Apple will launch its classical streaming service – called Apple Music Classical – on March 28th and at no extra charge to existing Apple Music subscribers. The company has been promising a classical music add-on since acquiring Primephonic in 2021.
From the press release, Apple Music Classical “is the ultimate classical experience with hundreds of curated playlists, thousands of exclusive albums, insightful composer biographies, deep-dive guides for many key works, intuitive browsing features and much more”.
The announcement states that Apple Music Classical will offer around 5 million ‘tracks’ in resolutions up to 24bit/192kHz and users will be able to search “by composer, work, conductor, or even catalog number.”. Some content will also be made available in Spatial Audio.
The iPhone app landing on launch day will require iOS15.4 or newer but the Android app is currently marked as “coming soon”. Apple has so far said nothing about a dedicated MacOS app.
The wrinkle for some? Many audiophile-centric users of Apple Music will already know that MacOS doesn’t offer native automatic sample rate switching and requires a third-party workaround. Those same digitally audio-focussed users also know that the hi-res audio support baked into AirPlay 2, AppleTV and Sonos devices tops out at 48kHz.
The upshot? With the absence of a native iPad app, the only way to bit-perfectly stream sample rates higher than 48kHz from Apple Music Classical on March 28th will be to connect an iPhone to an external DAC via USB.

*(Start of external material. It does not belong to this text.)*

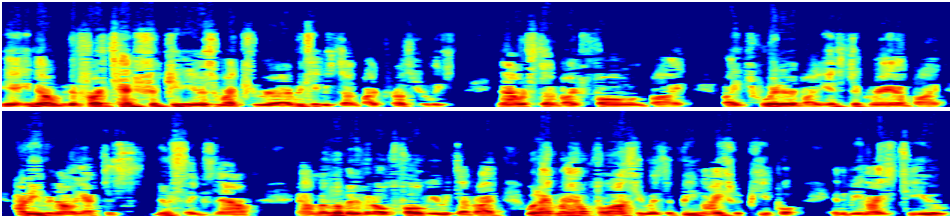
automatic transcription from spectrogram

Apple Music Classical will be available in the same territories already serviced by Apple Music except for China, Japan, Korea, Russia, Taiwan, Turkey, Afghanistan and Pakistan.
Further information: iOS App Store